=== ASSIGNMENT ===
An exact, picture-free copy of the listing is required.

++++++++++

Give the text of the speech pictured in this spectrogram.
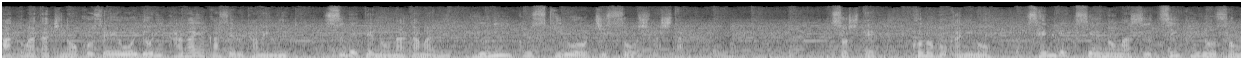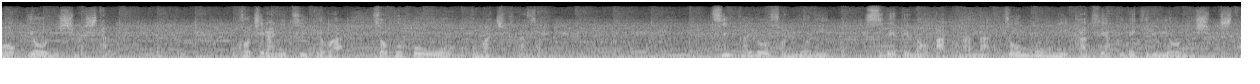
悪魔たちの個性をより輝かせるために全ての仲間にユニークスキルを実装しました。そしてこの他にも戦略性の増す追加要素も用意しました。こちらについては続報をお待ちください。追加要素により全ての悪魔が存分に活躍できるようにしました。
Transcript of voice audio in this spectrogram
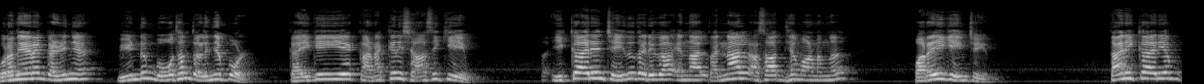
കുറനേരം കഴിഞ്ഞ് വീണ്ടും ബോധം തെളിഞ്ഞപ്പോൾ കൈകേയിയെ കണക്കിന് ശാസിക്കുകയും ഇക്കാര്യം ചെയ്തു തരുക എന്നാൽ തന്നാൽ അസാധ്യമാണെന്ന് പറയുകയും ചെയ്യുന്നു. താൻ ഇക്കാര്യം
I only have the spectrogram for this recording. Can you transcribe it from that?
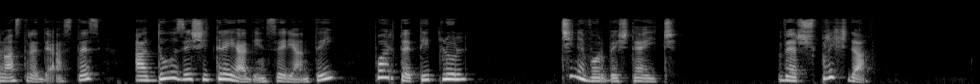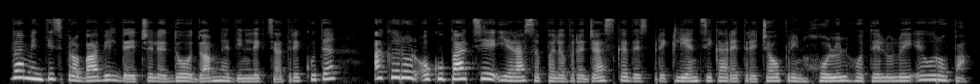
noastră de astăzi, a 23-a din seria 1, poartă titlul Cine vorbește aici? Wer spricht da? Vă amintiți probabil de cele două doamne din lecția trecută, a căror ocupație era să pălăvrăgească despre clienții care treceau prin holul hotelului Europa.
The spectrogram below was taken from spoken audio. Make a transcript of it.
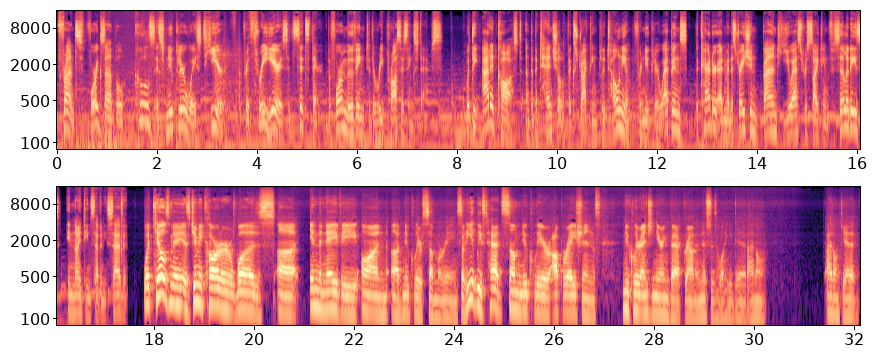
France, for example, cools its nuclear waste here. For three years, it sits there before moving to the reprocessing steps. With the added cost and the potential of extracting plutonium for nuclear weapons, the Carter administration banned US recycling facilities in 1977. What kills me is Jimmy Carter was uh, in the Navy on a nuclear submarine. So he at least had some nuclear operations, nuclear engineering background, and this is what he did. I don't I don't get it.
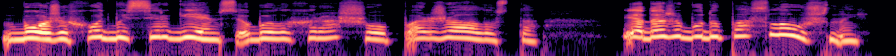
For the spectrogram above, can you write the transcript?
Боже, хоть бы с Сергеем все было хорошо, пожалуйста. Я даже буду послушной,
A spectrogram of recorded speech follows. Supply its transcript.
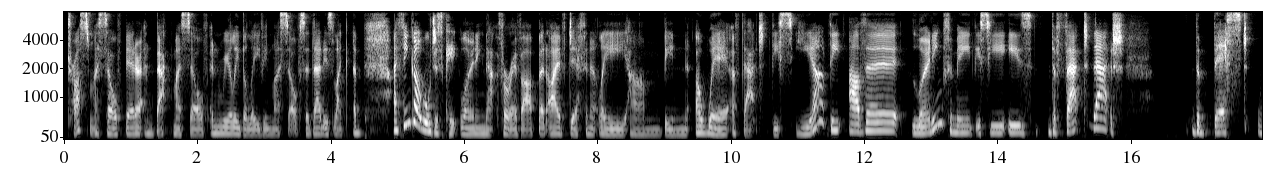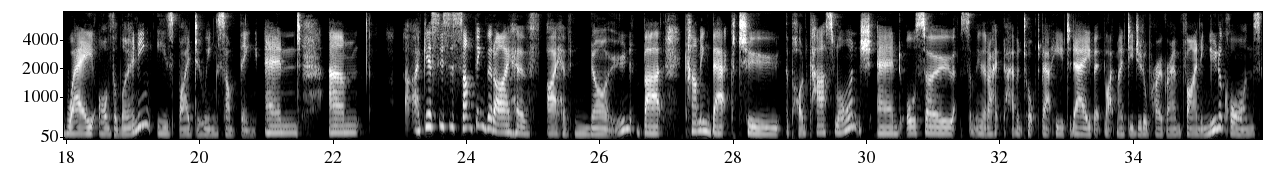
trust myself better and back myself and really believe in myself. So that is like a, I think I will just keep learning that forever, but I've definitely um, been aware of that this year. The other learning for me this year is the fact that the best way of learning is by doing something. And um, I guess this is something that I have I have known, but coming back to the podcast launch and also something that I haven't talked about here today, but like my digital program Finding Unicorns,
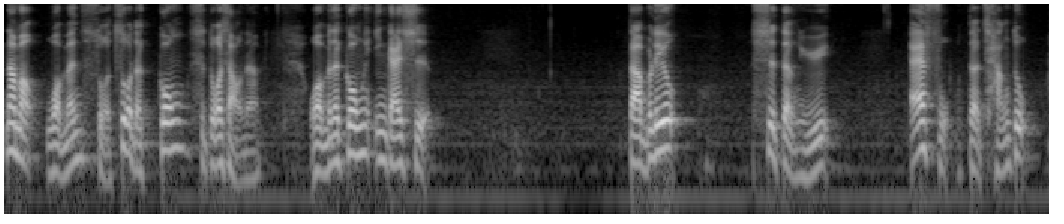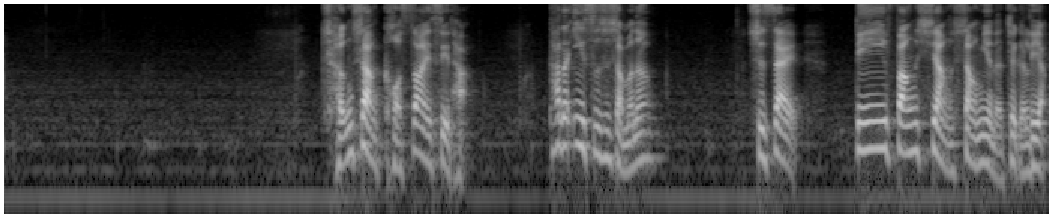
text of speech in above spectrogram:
那么我们所做的功是多少呢？我们的功应该是 W 是等于 F 的长度。乘上 cosine 西塔，它的意思是什么呢？是在第一方向上面的这个量，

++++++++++

=== THE COMPLETED TASK ===
Give the text of the speech pictured in this spectrogram.
悪魔たちの個性をより輝かせるために全ての仲間にユニークスキルを実装しました。そしてこの他にも戦略性の増す追加要素も用意しました。こちらについては続報をお待ちください。追加要素により全ての悪魔が存分に活躍できるようにしました。
Transcript of voice audio in this spectrogram
കുറനേരം കഴിഞ്ഞ് വീണ്ടും ബോധം തെളിഞ്ഞപ്പോൾ കൈകേയിയെ കണക്കിന് ശാസിക്കുകയും ഇക്കാര്യം ചെയ്തു തരുക എന്നാൽ തന്നാൽ അസാധ്യമാണെന്ന് പറയുകയും ചെയ്യുന്നു. താൻ ഇക്കാര്യം
I only have the spectrogram for this recording. Can you transcribe it from that?
noastră de astăzi, a 23-a din seria 1, poartă titlul Cine vorbește aici? Wer spricht da? Vă amintiți probabil de cele două doamne din lecția trecută, a căror ocupație era să pălăvrăgească despre clienții care treceau prin holul hotelului Europa.
The spectrogram below was taken from spoken audio. Make a transcript of it.
France, for example, cools its nuclear waste here. For three years, it sits there before moving to the reprocessing steps. With the added cost and the potential of extracting plutonium for nuclear weapons, the Carter administration banned US recycling facilities in 1977. What kills me is Jimmy Carter was uh, in the Navy on a nuclear submarine. So he at least had some nuclear operations, nuclear engineering background, and this is what he did. I don't I don't get it.
For the spectrogram above, can you write the transcript?
Боже, хоть бы с Сергеем все было хорошо, пожалуйста. Я даже буду послушной,
A spectrogram of recorded speech follows. Supply its transcript.
trust myself better and back myself and really believe in myself. So that is like a, I think I will just keep learning that forever, but I've definitely um, been aware of that this year. The other learning for me this year is the fact that the best way of learning is by doing something. And um, I guess this is something that I have I have known, but coming back to the podcast launch and also something that I haven't talked about here today, but like my digital program Finding Unicorns,
text of speech in above spectrogram:
那么我们所做的功是多少呢？我们的功应该是 W 是等于 F 的长度。乘上 cosine 西塔，它的意思是什么呢？是在第一方向上面的这个量，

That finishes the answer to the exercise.